Iga Swiatek wore a big smile on her face as she returned to her bench. She opened her kit bag and fetched a white jumper, as she has done many times during the course of the French Open. But there was something different about this particular white selection. On the left was printed the word ‘1GA,’ which is a play on World No 1 Iga, and right under two gold stars – one for each Grand Slam title the 21-year-old has won. One for each title at Roland Garros.

A few minutes later, she walked up onto the makeshift podium at Court Philippe-Chatrier with that clean white sweatshirt on, to lift the Coupe Suzanne-Lenglen for the second time in her career after defeating 18-year-old Coco Gauff 6-1, 6-3 in a women’s singles final that lasted 68 minutes.

French Open: Reactions to Iga Swiatek’s 2nd Grand Slam title – ‘What a number one we have’

That second golden star on the shirt is a marker for a sentiment that’s been prevalent around Swiatek for many months now – that the 21-year-old could well be the one to dominate the women’s tour in the months ahead.

In these past few years of women’s tennis, there has not been anybody who has consistently stepped up to stake a claim at the No 1 spot for the long term. Since Serena Williams went on maternity break in 2017, Naomi Osaka and Ashleigh Barty did briefly take up the World No 1 spot and looked likely to occupy that rank and claim the treasures of the tour for years to come. While Osaka’s yet to regain the form that saw her get to four Major wins, Barty decided to unexpectedly retire from the sport at a peak.

And once the Australian – the only other active female player apart from Williams to have won Grand Slams on three different surfaces – hung up her racquet, the vacant World No 1 spot went to then second placed Swiatek.

French Open: Reactions to Iga Swiatek’s 2nd Grand Slam title – ‘What a number one we have’

The Pole did have some reservations about taking up that spot when she got to the top on April 4.

“I never really imagined that moment because, truth be told, I was working day-by-day and playing tennis well, but I never had the strong belief that it can actually happen,” Swiatek had said then. “So it’s even more surreal for me.”

But Swiatek was easily the best – the only – choice for the No 1 spot. She had the results to back them up after all.

She had won WTA 1000 events in Doha and Indian Wells before Barty announced her retirement. She then won the Miami Masters a day before she ascended the ranking leaderboard. And then added the WTA 500 Stuttgart Open title to her trophy cabinet, before claiming the title in Rome. And then she conquered the clay in Paris.

She’s done all this by putting up an incredible run of 35 straight wins. She’s now level with Venus Williams’ record for most consecutive wins in the 21st century by a female tennis player. Going back to 1990, she trails only Monica Seles’ 36 wins in 1990 and Martina Hingis’ 37 in 1997. Her six titles on the trot made her the first player since Justine Henin in 2006-07 to win that many events in a row. And now winning her second French Open title made her the fourth youngest multiple Roland Garros champion in the Open Era after Seles, Steffi Graf and Chris Evert.

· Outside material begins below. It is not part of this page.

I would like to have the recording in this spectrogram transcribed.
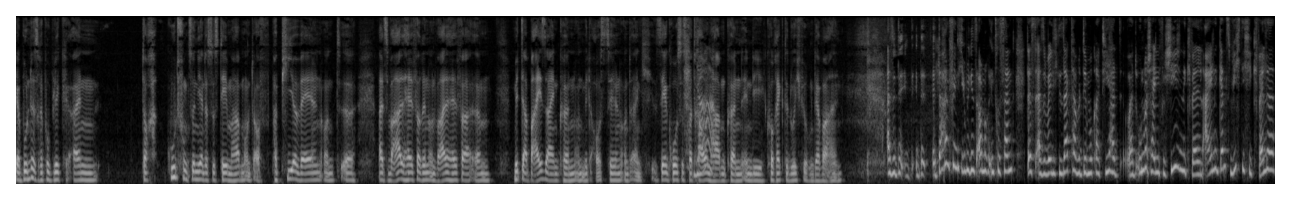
der Bundesrepublik ein doch gut funktionierendes System haben und auf Papier wählen und äh, als Wahlhelferinnen und Wahlhelfer ähm, mit dabei sein können und mit auszählen und eigentlich sehr großes Vertrauen ja. haben können in die korrekte Durchführung der Wahlen. Also daran finde ich übrigens auch noch interessant, dass, also wenn ich gesagt habe, Demokratie hat, hat unwahrscheinlich verschiedene Quellen. Eine ganz wichtige Quelle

And if it wasn’t clear about the prestige of the company she is in now, she’s the youngest player to win two Grand Slam titles since 19-year-old Maria Sharapova won the US Open crown in 2006.

The dominance that she showed on Saturday simply fulfilled what was expected of her over the past fortnight. She was the No 1 seed, and remained the only top 10 seed still alive in the draw by the end of the third round. And in the final, her attacking intent showed through the angled groundstrokes.

That’s been a common trend every time Swiatek steps on court – not giving her opponents much to work with. In fact, in these 35 wins, she’s dropped just six sets. With her win against Gauff on Satruday, she also went past Serena Williams’ best tally of 34 consecutive wins, something she felt was special.

“I think honestly, it may seem pretty weird, but having that 35th win and kind of doing something more than Serena did, it’s something special,” she said after the final.

“Because I always wanted to... have some kind of a record. In tennis it’s pretty hard after Serena’s career [23 Major singles titles]. So that really hit me, you know. Obviously winning a Grand Slam too [is special], but this one was pretty special because I felt like I’ve done something that nobody has ever done, and maybe it’s gonna be even more.”

Her coach Thomaz Wiktorowski is certain that there indeed will be more.

“This is just the beginning of the journey, we have much more to do and every single tournament just brings us new information. We will try to develop other tools. To be honest, we do not count the victories. We live day by day,” he said, as quoted by AFP.

But, make no mistake, her victories are being counted. And with each forehand thump down the line, or backhand crosscourt winner, it’s clear Swiatek is bringing an end to the rollercoaster women’s draw, where out-of-the-blue Slam winners have been a trend these past few years.

It’s expected that Swiatek will bring balance to the field. Maybe it’s written in the stars? Just like the one on her white jumper.